View of Stonor House from the south.
|Location||Stonor, about 4 miles (6.4 km) north of Henley-on-Thames in Oxfordshire, England|
|Built||13th century onwards|
Stonor Park is an historic country house and private deer park situated in a valley in the Chiltern Hills at Stonor, about 4 miles (6.4 km) north of Henley-on-Thames in Oxfordshire, England, close to the county boundary with Buckinghamshire. The house has a 12th-century private chapel. The remains of a prehistoric stone circle are in the grounds. It is the ancestral home and seat of the Stonor family, Baron Camoys. The current Lord Camoys is Ralph Stonor, 7th Baron Camoys.
The house nestles in the Chiltern Hills. Behind the main house, there is a walled garden in an Italianate style on a rising slope, providing good views. Around the house is a park with a herd of fallow deer. Around the park are Almshill Wood, Balham's Wood and Kildridge Wood. The house and garden are open to the public.
Stonor House has been the home of the Stonor family for more than eight centuries. In the house are displays of family portraits, tapestries, bronzes and ceramics. The house has a 12th-century private chapel built of flint and stone, with an early brick tower.
The house was probably begun after 1280 when Sir Richard Stoner (1250–1314) married his second wife, Margaret Harnhull.
During and after the English Reformation the Stonor family and many other local gentry were recusants. In 1581 the Jesuit priests Edmund Campion and Robert Parsons lived and worked at Stonor Park, and Campion's Decem Rationes was printed here on a secret press. On 4 August 1581 a raid on the house found the press. Campion and Parsons had left a few days earlier, but the elderly Lady Cecily Stonor, her son John, the Jesuit priest William Hartley, the printers and four servants were taken prisoner, and in 1585 Hartley was exiled. Despite further prosecutions and fines the Stonors remained Roman Catholic throughout the 17th and 18th centuries, and enabled many local villagers to remain Roman Catholic by allowing them to attend Mass at their private chapel. Between 1716 and 1756 John Talbot Stonor, Vicar Apostolic of the Midland District used Stonor Park as his headquarters.
The Stonor family's steadfast adherence to Roman Catholicism throughout the reformation led to their marginalization and relative impoverishment in subsequent centuries. This has inadvertently resulted in the preservation of the house in a relative unspoiled and unimproved state.

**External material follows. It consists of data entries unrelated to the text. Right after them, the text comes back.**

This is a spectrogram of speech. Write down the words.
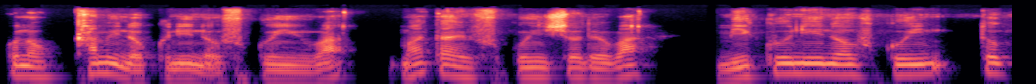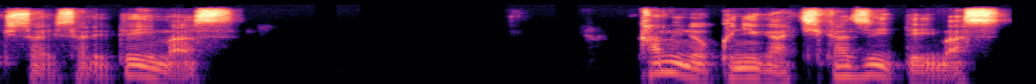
この神の国の福音は、マタイ福音書では、御国の福音と記載されています。神の国が近づいています。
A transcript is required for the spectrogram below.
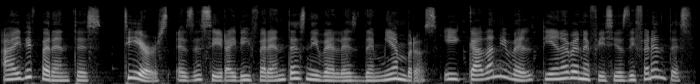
Hay diferentes tiers, es decir, hay diferentes niveles de miembros y cada nivel tiene beneficios diferentes.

The house was built on the site of a prehistoric stone circle or henge and this has given it its name. The remains of the circle are still visible with one stone incorporated into the south-east corner of the chapel. The stones are a mixture of sarsens and puddingstone. The current stone positions are the result of re-positioning during 17th-century landscaping and 20th-century reconstruction. The site is listed as a folly in the Sites and Monuments Record (SMR) (PRN 2064)) .
It is also used for antique fairs, art exhibitions, craft shows, outdoor concerts, etc.
- Lobel, Mary D. (1964). A History of the County of Oxford: Volume 8: Lewknor and Pyrton Hundreds. pp. 98–115.
- Pevsner, Nikolaus; Sherwood, Jennifer (1974). The Buildings of England: Oxfordshire. Harmondsworth: Penguin. pp. 791–794. ISBN 0-14-071045-0.
- Emery, Anthony (2006). Greater Medieval Houses of England and Wales, 1300-1500: Southern England 3. Cambridge University Press. pp. 170 note 8.
- Lobel, 1964, pages 98–115.
- Stonor stone circle Stonor estate website. Accessed April 2012
- Country Life article, May 7, 1981
- Stonor Park Stone Circle filed otes County Sites and Monuments Record Officer , Central Library, Westgate , Oxford OX1 1DJ . Accessed April 2012
|Wikimedia Commons has media related to Stonor Park.|
- Stonor official website
- AboutBritain.com information
- Great British Gardens information
- Tour UK information
- The Living Daylights information